◆ Work order ◆
Apart from the pictures, print the data below exactly as given.
*** Exercise data Section Begins ***
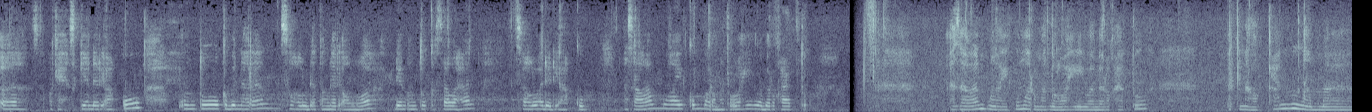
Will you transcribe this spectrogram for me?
Uh, oke okay, sekian dari aku. Untuk kebenaran selalu datang dari Allah dan untuk kesalahan selalu ada di aku. Assalamualaikum warahmatullahi wabarakatuh. Assalamualaikum warahmatullahi wabarakatuh. Perkenalkan nama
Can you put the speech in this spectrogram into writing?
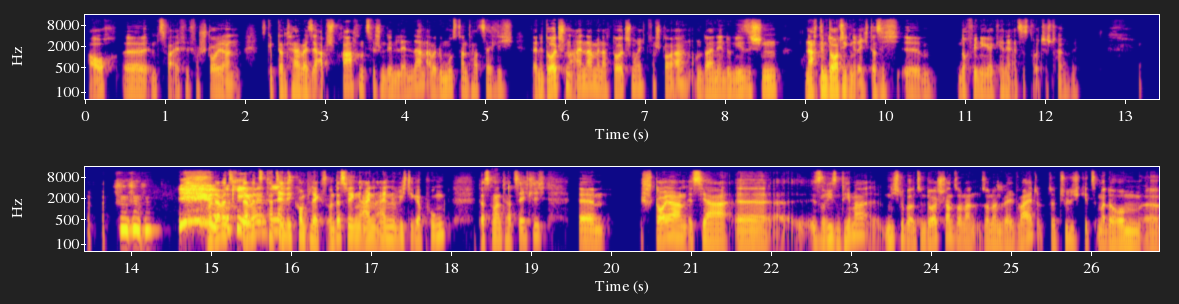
auch äh, im Zweifel versteuern. Es gibt dann teilweise Absprachen zwischen den Ländern, aber du musst dann tatsächlich deine deutschen Einnahmen nach deutschem Recht versteuern und deine indonesischen nach dem dortigen Recht, das ich ähm, noch weniger kenne als das deutsche Steuerrecht. Aber da wird es okay, tatsächlich komplex. Und deswegen ein, ein wichtiger Punkt, dass man tatsächlich ähm, Steuern ist ja äh, ist ein Riesenthema, nicht nur bei uns in Deutschland, sondern, sondern weltweit. Und natürlich geht es immer darum, äh,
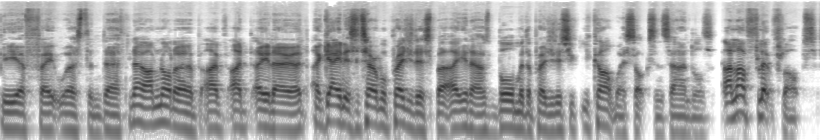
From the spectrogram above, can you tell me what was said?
be a fate worse than death. No, I'm not a. I've, I, you know, again, it's a terrible prejudice, but you know, I was born with a prejudice. You, you can't wear socks and sandals. I love flip flops,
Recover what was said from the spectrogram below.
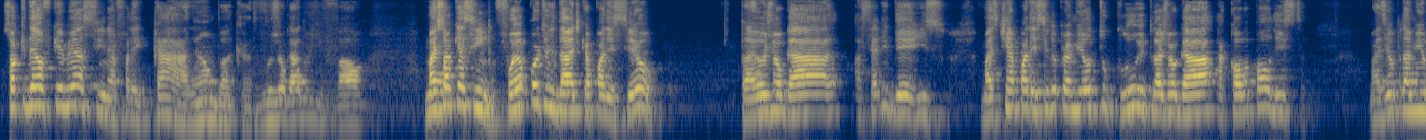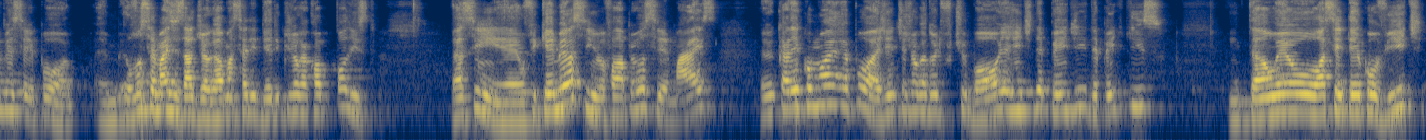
Só que daí eu fiquei meio assim, né? Falei, caramba, cara, vou jogar no rival. Mas só que assim, foi a oportunidade que apareceu para eu jogar a Série D, isso. Mas tinha aparecido para mim outro clube para jogar a Copa Paulista. Mas eu, para mim, eu pensei, pô, eu vou ser mais exato de jogar uma Série D do que jogar Copa Paulista. Assim, é, eu fiquei meio assim, vou falar para você, mas eu encarei como, é, pô, a gente é jogador de futebol e a gente depende, depende disso. Então, eu aceitei o convite,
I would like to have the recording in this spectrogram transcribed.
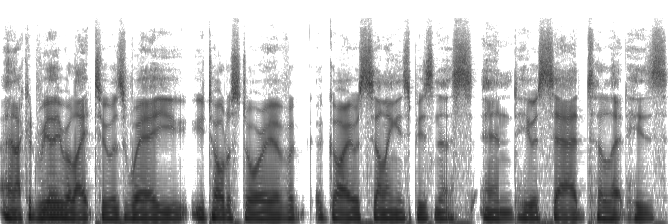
and I could really relate to is where you, you told a story of a, a guy who was selling his business and he was sad to let his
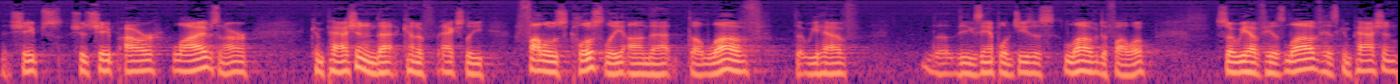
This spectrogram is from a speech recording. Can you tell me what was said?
that shapes should shape our lives and our compassion and that kind of actually follows closely on that the love that we have the, the example of Jesus love to follow. So we have his love his compassion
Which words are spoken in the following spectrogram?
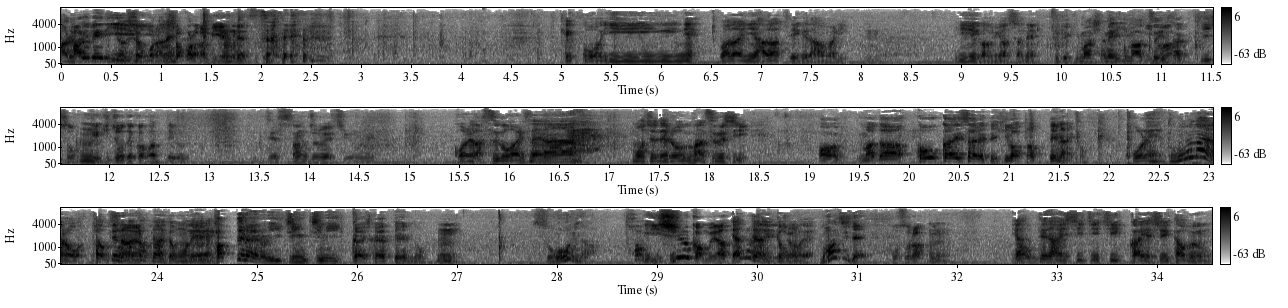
ハハルベリーのショコラね。ショコラが見えるやつ。うん。結構いいね。話題に上がっていいけどあんまり。いい映画を見ましたね。出てきましたね。今ついさっき。そう、うん。劇場でかかってる。絶賛上映中のね。これはすぐ終わりそうやな。もうちょっとでログマンするし。あまだ公開されて日は経ってないの？これどうなんやろ多分そんな経ってないと思うで。経ってないのに1日に1回しかやってへんの？うん。すごいな多分1週間もやってないやってないと思うでマジで？おそらく、うん。やってないし1日1回やし多分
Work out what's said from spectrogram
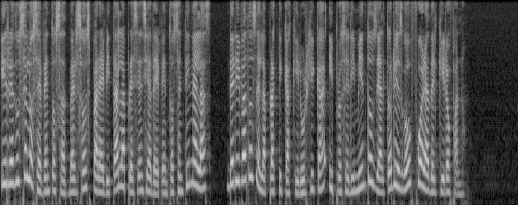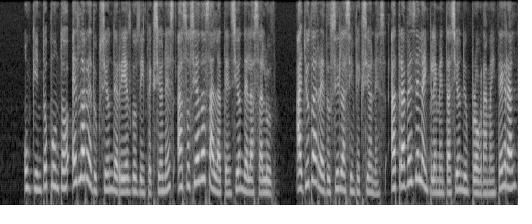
y reduce los eventos adversos para evitar la presencia de eventos centinelas derivados de la práctica quirúrgica y procedimientos de alto riesgo fuera del quirófano. Un quinto punto es la reducción de riesgos de infecciones asociadas a la atención de la salud. Ayuda a reducir las infecciones a través de la implementación de un programa integral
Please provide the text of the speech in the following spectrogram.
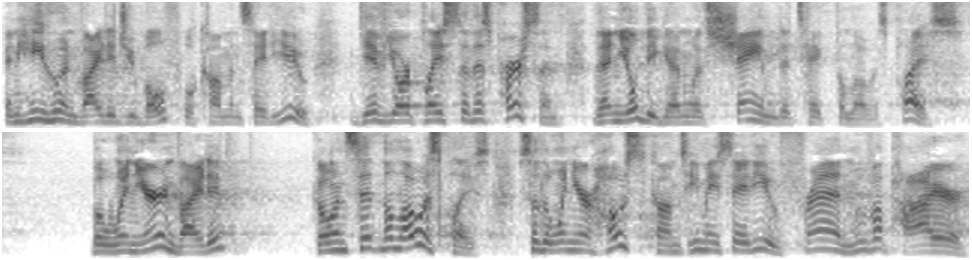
And he who invited you both will come and say to you, Give your place to this person. Then you'll begin with shame to take the lowest place. But when you're invited, go and sit in the lowest place, so that when your host comes, he may say to you, Friend, move up higher.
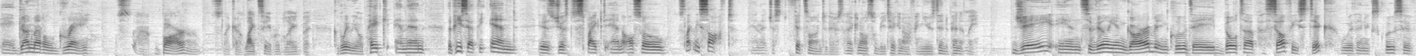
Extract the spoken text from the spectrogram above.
a gunmetal gray uh, bar, or it's like a lightsaber blade, but completely opaque. And then the piece at the end is just spiked and also slightly soft. And it just fits onto there, so that can also be taken off and used independently. Jay in civilian garb includes a built-up selfie stick with an exclusive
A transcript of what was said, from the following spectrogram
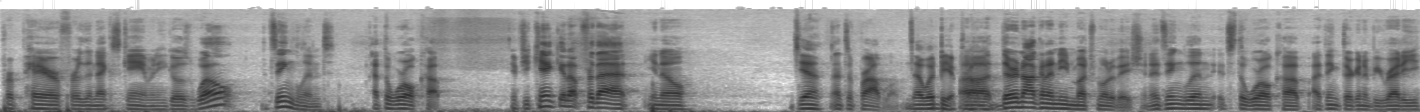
prepare for the next game? And he goes, Well, it's England at the World Cup. If you can't get up for that, you know, Yeah, that's a problem. that would be a Uh, problem. they're not going to need much motivation. It's England. It's the World Cup. I think they're going to be ready.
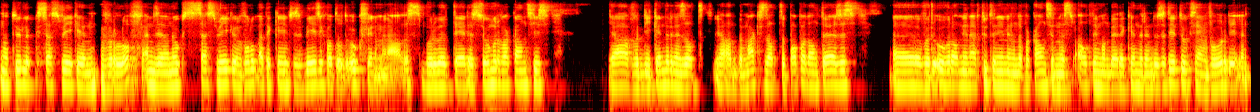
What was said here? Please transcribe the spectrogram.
natuurlijk zes weken verlof en zijn ook zes weken volop met de kindjes bezig, wat dat ook fenomenaal is. Bijvoorbeeld tijdens zomervakanties. Ja, voor die kinderen is dat ja, de max dat de papa dan thuis is. Uh, voor overal mee naartoe te nemen in de vakantie. Dan is er altijd iemand bij de kinderen. Dus het heeft ook zijn voordelen.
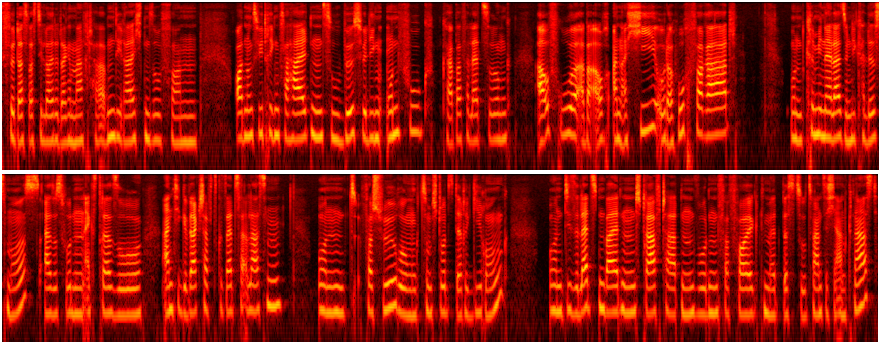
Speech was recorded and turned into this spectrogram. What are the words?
für das, was die Leute da gemacht haben. Die reichten so von ordnungswidrigen Verhalten zu böswilligen Unfug, Körperverletzung, Aufruhr, aber auch Anarchie oder Hochverrat und krimineller Syndikalismus. Also es wurden extra so Anti-Gewerkschaftsgesetze erlassen und Verschwörung zum Sturz der Regierung. Und diese letzten beiden Straftaten wurden verfolgt mit bis zu 20 Jahren Knast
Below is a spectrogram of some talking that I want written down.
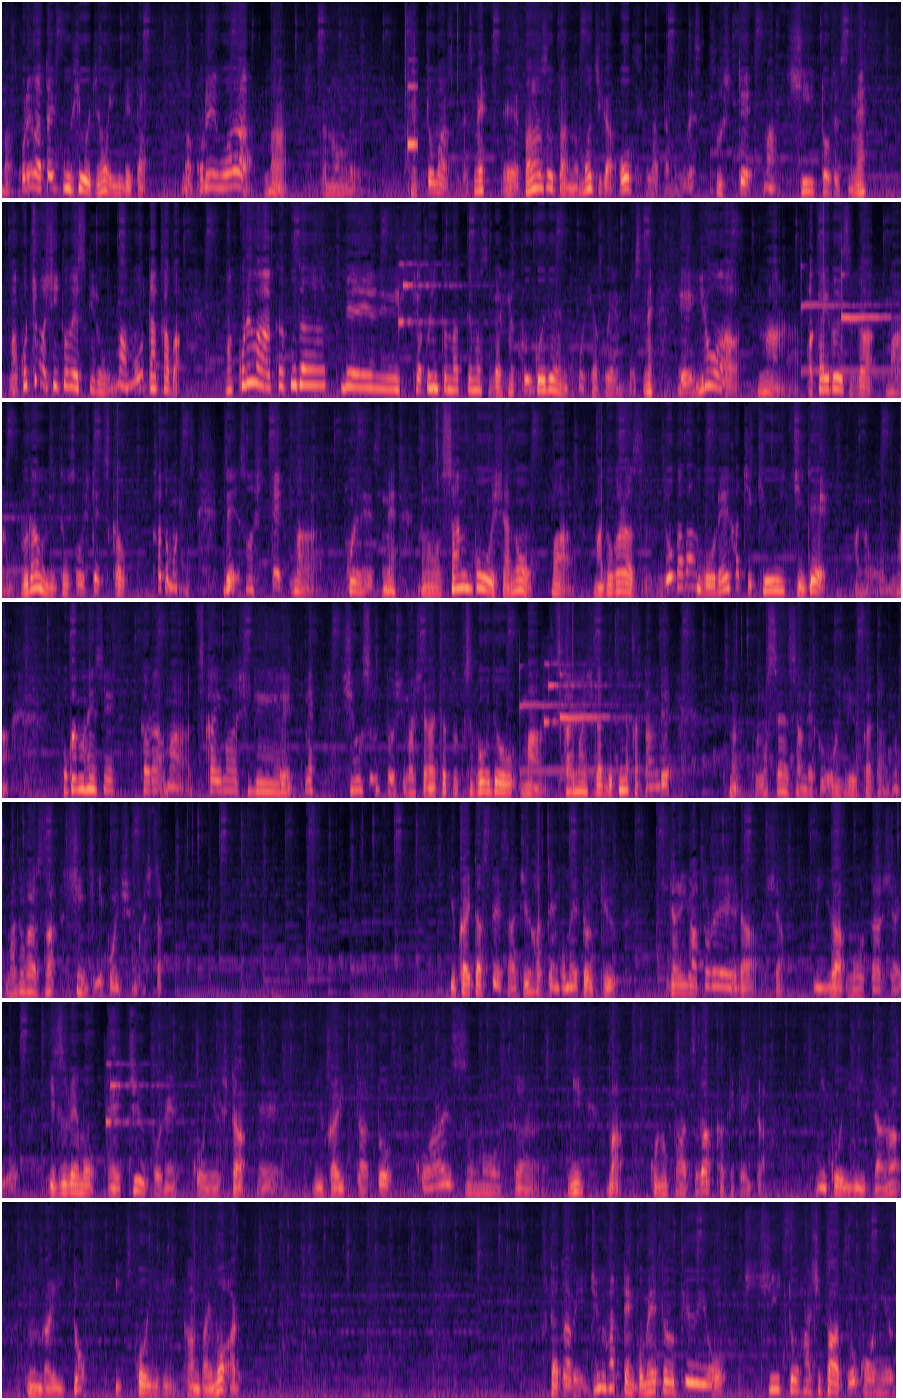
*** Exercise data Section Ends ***
◆ Solution for this task ◆
Will you transcribe this spectrogram for me?
Uh, oke okay, sekian dari aku. Untuk kebenaran selalu datang dari Allah dan untuk kesalahan selalu ada di aku. Assalamualaikum warahmatullahi wabarakatuh. Assalamualaikum warahmatullahi wabarakatuh. Perkenalkan nama
Can you put the speech in this spectrogram into writing?
auch äh, im Zweifel versteuern. Es gibt dann teilweise Absprachen zwischen den Ländern, aber du musst dann tatsächlich deine deutschen Einnahmen nach deutschem Recht versteuern und deine indonesischen nach dem dortigen Recht, das ich ähm, noch weniger kenne als das deutsche Steuerrecht. Aber da wird es okay, tatsächlich komplex. Und deswegen ein, ein wichtiger Punkt, dass man tatsächlich ähm, Steuern ist ja äh, ist ein Riesenthema, nicht nur bei uns in Deutschland, sondern, sondern weltweit. Und natürlich geht es immer darum, äh,
From the spectrogram above, can you tell me what was said?
be a fate worse than death. No, I'm not a. I've, I, you know, again, it's a terrible prejudice, but you know, I was born with a prejudice. You, you can't wear socks and sandals. I love flip flops,
Recover what was said from the spectrogram below.
Só que daí eu fiquei meio assim, né? Falei, caramba, cara, vou jogar no rival. Mas só que assim, foi a oportunidade que apareceu para eu jogar a Série D, isso. Mas tinha aparecido para mim outro clube para jogar a Copa Paulista. Mas eu, para mim, eu pensei, pô, eu vou ser mais exato de jogar uma Série D do que jogar Copa Paulista. Assim, é, eu fiquei meio assim, vou falar para você, mas eu encarei como, é, pô, a gente é jogador de futebol e a gente depende, depende disso. Então, eu aceitei o convite,
I would like to have the recording in this spectrogram transcribed.
and I could really relate to is where you, you told a story of a, a guy who was selling his business and he was sad to let his
This spectrogram is from a speech recording. Can you tell me what was said?
that shapes should shape our lives and our compassion and that kind of actually follows closely on that the love that we have the, the example of Jesus love to follow. So we have his love his compassion
Which words are spoken in the following spectrogram?
ハハルベリーのショコラね。ショコラが見えるやつ。うん。結構いいね。話題に上がっていいけどあんまり。いい映画を見ましたね。出てきましたね。今ついさっき。そう、うん。劇場でかかってる。絶賛上映中のね。これはすぐ終わりそうやな。もうちょっとでログマンするし。あまだ公開されて日は経ってないの？これどうなんやろ多分そんな経ってないと思うで。経ってないのに1日に1回しかやってへんの？うん。すごいな多分1週間もやってないやってないと思うでマジで？おそらく、うん。やってないし1日1回やし多分
Work out what's said from spectrogram
y reduce los eventos adversos para evitar la presencia de eventos centinelas derivados de la práctica quirúrgica y procedimientos de alto riesgo fuera del quirófano. Un quinto punto es la reducción de riesgos de infecciones asociadas a la atención de la salud. Ayuda a reducir las infecciones a través de la implementación de un programa integral
Please provide the text of the speech in the following spectrogram.
And he who invited you both will come and say to you, Give your place to this person. Then you'll begin with shame to take the lowest place. But when you're invited, go and sit in the lowest place, so that when your host comes, he may say to you, Friend, move up higher.
Extract the spoken text from the spectrogram above.
a gunmetal gray uh, bar, or it's like a lightsaber blade, but completely opaque. And then the piece at the end is just spiked and also slightly soft. And it just fits onto there, so that can also be taken off and used independently. Jay in civilian garb includes a built-up selfie stick with an exclusive
A transcript of what was said, from the following spectrogram
prepare for the next game? And he goes, Well, it's England at the World Cup. If you can't get up for that, you know, Yeah, that's a problem. that would be a Uh, problem. they're not going to need much motivation. It's England. It's the World Cup. I think they're going to be ready.
What was said here? Please transcribe the spectrogram.
natuurlijk zes weken verlof en zijn ook zes weken volop met de kindjes bezig, wat dat ook fenomenaal is. Bijvoorbeeld tijdens zomervakanties. Ja, voor die kinderen is dat ja, de max dat de papa dan thuis is. Uh, voor overal mee naartoe te nemen in de vakantie. Dan is er altijd iemand bij de kinderen. Dus het heeft ook zijn voordelen.
Speech was recorded and turned into this spectrogram. What are the words?
für das, was die Leute da gemacht haben. Die reichten so von ordnungswidrigen Verhalten zu böswilligen Unfug, Körperverletzung, Aufruhr, aber auch Anarchie oder Hochverrat und krimineller Syndikalismus. Also es wurden extra so Anti-Gewerkschaftsgesetze erlassen und Verschwörung zum Sturz der Regierung. Und diese letzten beiden Straftaten wurden verfolgt mit bis zu 20 Jahren Knast
Below is a spectrogram of some talking that I want written down.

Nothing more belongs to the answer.